Red Cross mangroves in Vietnam and Climate Training Kit among case studies for GDPC 2016 Annual Event
(This story is a press release, slightly edited here for length, from the The Nature Conservancy issued yesterday as it announced a new partnership with the Global Disaster Preparedness Center that was also showcased at the GDPC’s 2016 Annual Event: ‘Local to global climate solutions: making communities safer with nature’. Special case studies included protective Red Cross mangrove plantations in Vietnam and IFRC work on climate, including the Climate Centre’s 2014 Climate Training Kit.)
In an effort to find smart solutions for sea-level rise, storms, floods and other climate impacts in South Florida, The Nature Conservancy yesterday announced several new partnerships and two demonstration projects in Miami-Dade County to highlight and maximize the use of nature-based infrastructure solutions, such as mangroves, coral reefs, wetlands and dunes, as an important line of defence for coastal and community protection.
These natural features are often cost-effective tools to absorb floodwaters, lessen wave energy and protect coastal residents and assets from the damages caused by storms.
Miami-Dade County is one of the most economically vulnerable locations on the planet, with over US$ 345 billion in assets and 2.6 million people at risk due to flooding and sea-level rise.
The county has already invested millions of dollars in natural and coastal area protection along with parks, trails and other open spaces.
These natural areas – or natural “capital” – can be leveraged for more protection for county residents and assets, and enhanced and restored for further community risk reduction.
The Nature Conservancy is committed to advancing Miami-Dade’s community resilience through a number of new two-year partnerships.
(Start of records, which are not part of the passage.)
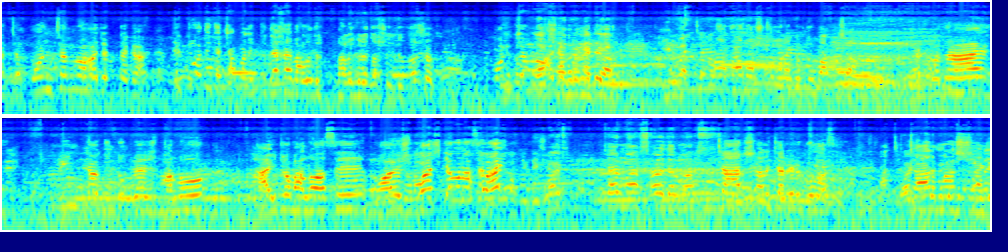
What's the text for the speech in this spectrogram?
আচ্ছা পঞ্চান্ন হাজার টাকা। একটু ওদিকে চাপান একটু দেখায় ভালো ভালো করে দর্শকদের। দর্শক পঞ্চান্ন হাজার টাকা একটা দেখুন। গির বাচ্চা। মাথা নষ্ট করা কিন্তু বাচ্চা। এক কথায় প্রিন্টটাও কিন্তু বেশ ভালো হাইটও ভালো আছে বয়স বয়স কেমন আছে ভাই? চার মাস সাড়ে চার মাস। চার সাড়ে চার এরকম আছে। আচ্ছা চার মাস সাড়ে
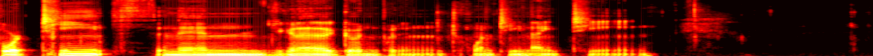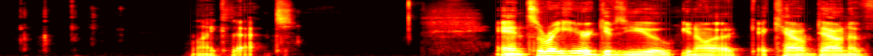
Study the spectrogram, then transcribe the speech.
14th. And then you're going to go ahead and put in 2019. Like that. And so right here, it gives you, you know, a, a countdown of,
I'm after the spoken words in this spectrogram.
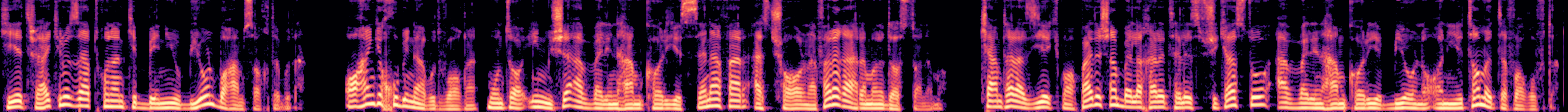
که یه ترکی رو ضبط کنن که بنی و بیورن با هم ساخته بودن. آهنگ خوبی نبود واقعا. مونتا این میشه اولین همکاری سه نفر از چهار نفر قهرمان داستان ما. کمتر از یک ماه بعدش هم بالاخره تلس شکست و اولین همکاری بیورن و آنیتام اتفاق افتاد.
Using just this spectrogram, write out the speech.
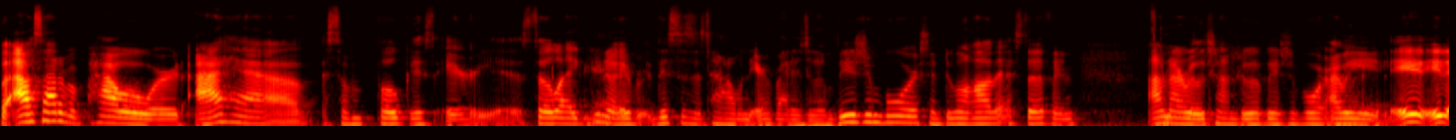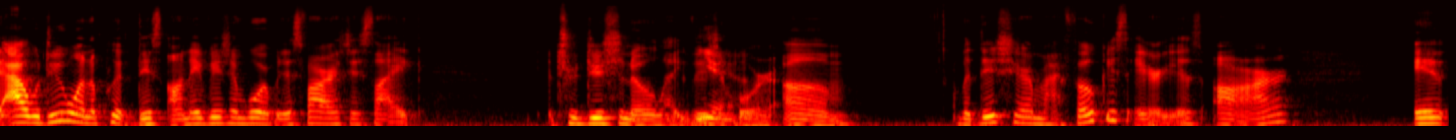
but outside of a power word, I have some focus areas. So, like, yeah. you know, every, this is a time when everybody's doing vision boards and doing all that stuff. And I'm not really trying to do a vision board. I mean, it, it I do want to put this on a vision board, but as far as just like traditional like vision yeah. board, um, but this year my focus areas are in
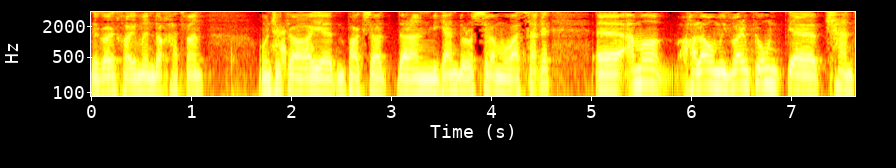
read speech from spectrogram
نگاهی خواهیم انداخت حتما اونچه که آقای پاکزاد دارن میگن درسته و موثقه. اما حالا امیدواریم که اون چند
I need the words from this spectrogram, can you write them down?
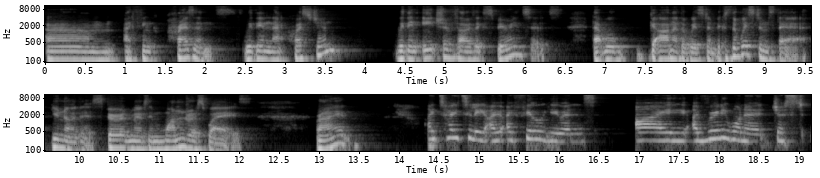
um, I think, presence within that question, within each of those experiences that will garner the wisdom because the wisdom's there. You know this. Spirit moves in wondrous ways, right? I totally, I, I feel you. And I, I really want to just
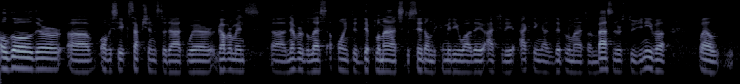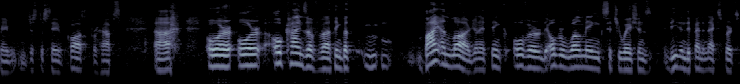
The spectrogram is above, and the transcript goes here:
although there are uh, obviously exceptions to that where governments uh, nevertheless appointed diplomats to sit on the committee while they're actually acting as diplomats or ambassadors to Geneva, well, maybe just to save costs perhaps, uh, or, or all kinds of uh, things. But by and large, and I think over the overwhelming situations, these independent experts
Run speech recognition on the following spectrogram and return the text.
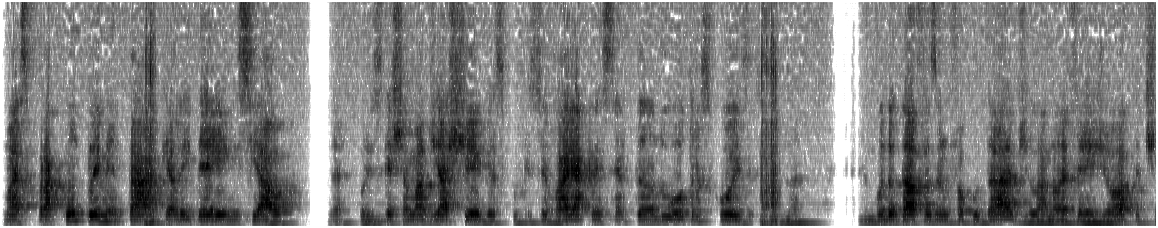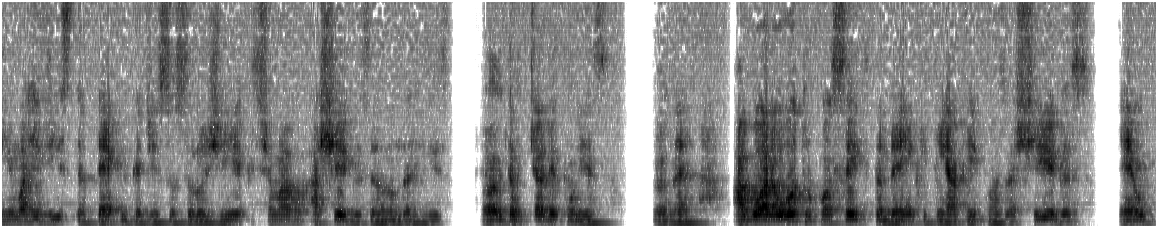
mas para complementar aquela ideia inicial. Né? Por isso que é chamado de achegas, porque você vai acrescentando outras coisas. Né? Quando eu estava fazendo faculdade, lá na UFRJ, tinha uma revista técnica de sociologia que se chamava Achegas, é o nome da revista. Olha então, tinha a ver com isso. Uhum. Né? Agora, outro conceito também que tem a ver com as achegas é o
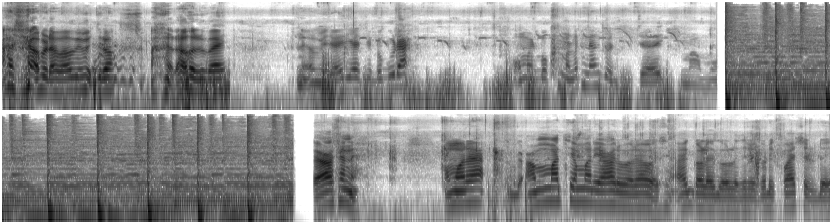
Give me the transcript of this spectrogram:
આ છે આપણા ભાભી મિત્રો રાહુલભાઈ. અને અમે જઈ રહ્યા છીએ બગુડા. કોમેન્ટ બોક્સમાં લખી નાખજો. જય મામો. આ છે ને, અમારા ગામમાંથી અમારી હાર વાર આવે છે. આગળ આગળ જરે ઘડીક પાછળ દે.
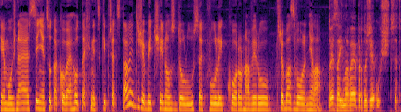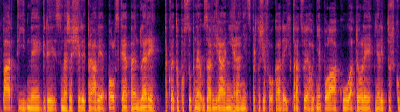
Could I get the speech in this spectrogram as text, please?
Je možné si něco takového technicky představit, že by činnost dolů se kvůli koronaviru třeba zvolnila? To je zajímavé, protože už před pár týdny, kdy jsme řešili právě polské pendlery, takové to postupné uzavírání hranic, protože v OKD jich pracuje hodně Poláků a doly měli trošku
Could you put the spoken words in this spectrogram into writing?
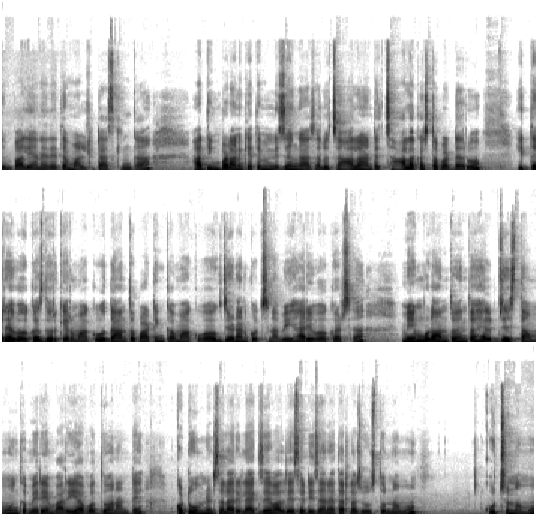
దింపాలి అనేది అయితే మల్టీ టాస్క్ ఇంకా ఆ దింపడానికి అయితే నిజంగా అసలు చాలా అంటే చాలా కష్టపడ్డారు. ఇద్దరే వర్కర్స్ దొరికారు మాకు. దాంతోపాటు ఇంకా మాకు వర్క్ చేయడానికి వచ్చిన బీహారీ వర్కర్స్ మేము కూడా అంతో ఎంతో హెల్ప్ చేస్తాము. ఇంకా మీరేం వరీ అవ్వద్దు అని అంటే ఒక టూ మినిట్స్ అలా రిలాక్స్ అయ్యి వాళ్ళు చేసే డిజైన్ అయితే అట్లా చూస్తున్నాము. కూర్చున్నాము.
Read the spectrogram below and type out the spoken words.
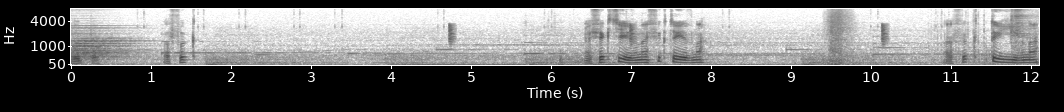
выпал. Эффект... Эффективно, эффективно. Эффективно.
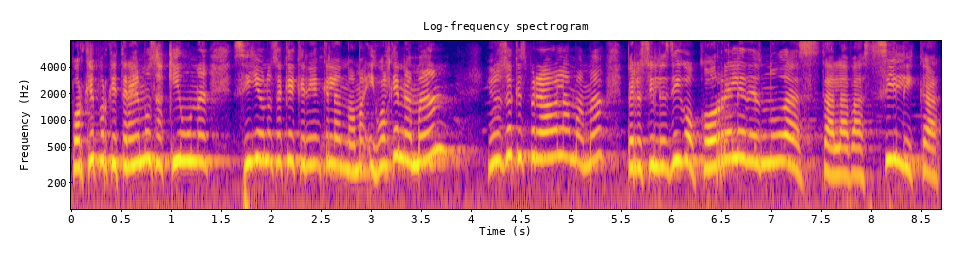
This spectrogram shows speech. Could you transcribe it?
¿Por qué? Porque traemos aquí una, sí, yo no sé qué querían que las mamás, igual que Namán, Yo no sé qué esperaba la mamá, pero si les digo, córrele desnuda hasta la basílica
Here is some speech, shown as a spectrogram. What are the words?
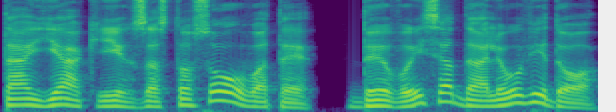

The Nature Conservancy will work with RMS, one of the world’s largest catastrophe risk modelling firms, to build standards for the modelling of mangroves and salt marshes, ensuring that the coastal protection value of these natural systems is reflected in risk assessment and management decisions.
Dr Robert Muir-Wood, Chief Research Officer at RMS, said: “Through RMS’s risk models we can quantify the way that natural ecosystems, such as coastal marshes, can reduce the cost and damage from floods to the properties they protect.
“In an era of rising sea levels and potentially stronger storms we will increasingly want to evaluate the role that such habitats can play in risk mitigation.
“RMS is delighted to support this initiative by showing how it is possible to measure the benefits to local communities.”
The Conservancy will also partner with the Global Disaster Preparedness Center to incorporate natural systems into disaster preparedness plans in two soon-to-be identified key geographies, with a focus on technology and coastal cities’ ecosystems for the protection of vulnerable people.
Finally, the Conservancy is partnering with engineering firm CH2M and Miami-Dade County to prepare conceptual planning designs for two projects that contribute to flood-risk reduction using natural systems or natural/engineered hybrid approaches.
The first project, Wagner Creek Green Spaces, will involve the redesign of several creek-side properties in the Health District to create a desirable open space that absorbs some of the storm-water flooding in the area.
The second pilot project, in South Dade, will model the flood-risk reduction and storm protection provided to the county’s billion-dollar South District Wastewater Treatment Plant by the mangroves and other natural features between the plant and Biscayne Bay.
Opportunities to maintain or increase protection of the plant with natural and hybrid approaches will also be modelled.
“When you learn that just 100 metres of mangroves can reduce wave height by 67 per cent you know instantly that this is not your usual feel-good story about the environment – this is a strong business case for nature – and it often comes with the added benefits of improved water quality and fisheries protection,” said Kathy Baughman McLeod, Managing Director for Coastal Risk and Investment, The Nature Conservancy.
The use of natural infrastructure – alone or in tandem with hybrid coastal and inland engineering techniques – can be more cost effective over time than just concrete sea walls and levies.
Nature grows larger and stronger over time, whereas sea walls and breakwaters erode and cost more due to necessary maintenance and repair.
One study shows the cost of building a breakwater versus restoring a natural reef is 20 to 1.
Twelve-year-old Nguyen Chi Hien studies disaster preparedness at Thuy Xuan primary school in northern Vietnam. She shares what she learns with her parents and other students and also looks forward, when she gets a bit older, to helping plant new mangroves in the sea near her village. Protective mangrove plantation by the Red Cross in Vietnam was among the case studies at this year’s GDPC Annual Event that included a new partnership with The Nature Conservancy. (Library photo: Jason Smith/IFRC)